George “The Animal” Steele — one of the WWE’s most notorious villains know for his green tongue, hairy torso and wild, unpredictable style — has died, the WWE announced Friday. He was 79.
Steele, whose name out of the ring was James Myers, had long been battling Crohn’s disease. He was diagnosed in 1988 after a nine year struggle with its symptoms, he explained on his website, and had his colon removed in 2002.
After news of his death, condolences were spread on social media by various members of the wrestling community — including Hulk Hogan, who tweeted: “RIP my bother. Only love, only grateful.”
George"the Animal"Steel,RIP my brother,only love,only grateful. HH
— Hulk Hogan (@HulkHogan) February 17, 2017
George "The Animal" Steele was one of a kind. He created a truly unique, funny, lovable character. Great entertainer and WWE legend. pic.twitter.com/8tyxqMaetn
— John Cohen (@JohnCohen1) February 17, 2017
Condolences go out to the Jim Myers family. George "The Animal" Steele was a fantastic guy and first class gentleman. RIP
— Honky Tonk Man® (@OfficialHTM) February 17, 2017
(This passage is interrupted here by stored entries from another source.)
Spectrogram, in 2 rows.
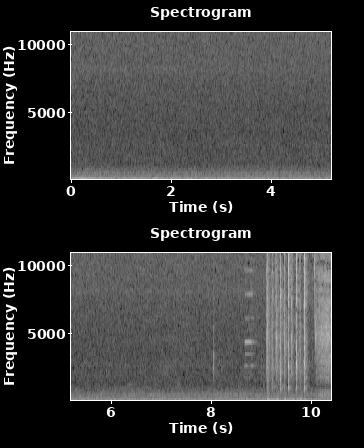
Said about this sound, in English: Hopefully you heard the beep from the PC speaker. I have hit F12 a couple times just to make sure I was in the menu.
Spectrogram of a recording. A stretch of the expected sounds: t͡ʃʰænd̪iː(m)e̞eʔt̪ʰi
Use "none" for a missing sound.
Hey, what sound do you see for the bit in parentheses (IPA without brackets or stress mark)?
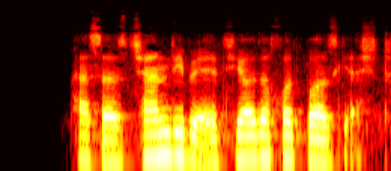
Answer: b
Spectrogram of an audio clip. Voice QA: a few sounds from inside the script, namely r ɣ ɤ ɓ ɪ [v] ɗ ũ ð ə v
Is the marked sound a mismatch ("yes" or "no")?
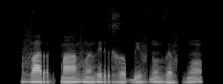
no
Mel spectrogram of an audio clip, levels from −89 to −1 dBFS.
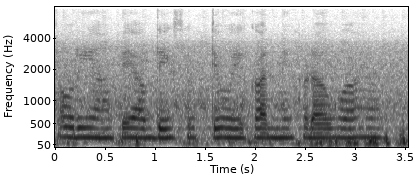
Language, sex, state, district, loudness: Hindi, female, Haryana, Jhajjar, -16 LUFS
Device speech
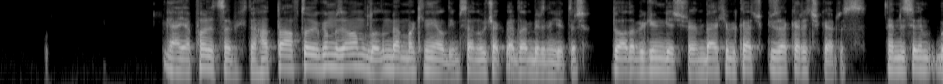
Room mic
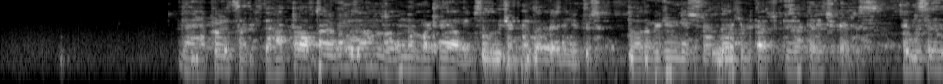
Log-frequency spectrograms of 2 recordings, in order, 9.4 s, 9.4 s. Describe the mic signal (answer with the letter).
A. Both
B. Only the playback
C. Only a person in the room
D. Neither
B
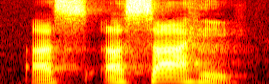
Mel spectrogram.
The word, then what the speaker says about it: Asahi: Asahi. – Asahi. – You're Asahi. – Stressing the sa.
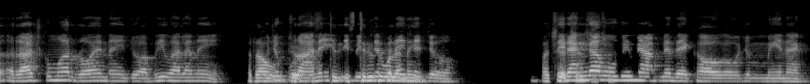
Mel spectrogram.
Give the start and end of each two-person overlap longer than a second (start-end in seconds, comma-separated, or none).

— Jim Ross (@JRsBBQ) February 17, 2017
Steele began wrestling in Detroit in the 1960s, dabbling in the sport-entertainment business while working as a high school teacher and football coach. To protect his identity, he wore a mask and went by the name “The Student.”
Soon, he joined the WWE, where he began a 20-year career as one of their biggest stars. His signature moves involved biting the padding off of the medal turnbuckles in the ring — a motion that would allow him to then smash his opponent’s face into its exposed roping.
He also often carried a stuffed animal named “Mine” around with him.
His biggest rivalry in the ring was WWE Champion Bruno Sammartino — though he also famously faced off with Pedro Morales, Bob Backlund, and Macho Man Randy Savage.
He would eventually change the course of his storyline in 1985, becoming an underdog and hero under the guidance of Albano.
Though he never won an official WWE Championship, he was inducted in to the WWE Hall of Fame in 1995. Steele also appeared in Tim Burton’s 1994 film Ed Wood.
Off the ring, Steele was a strong advocate against Chron’s and all chronic disease — calling it his “mission in life” to help people fight. He wrote an autobiography about his struggles, simply called Animal.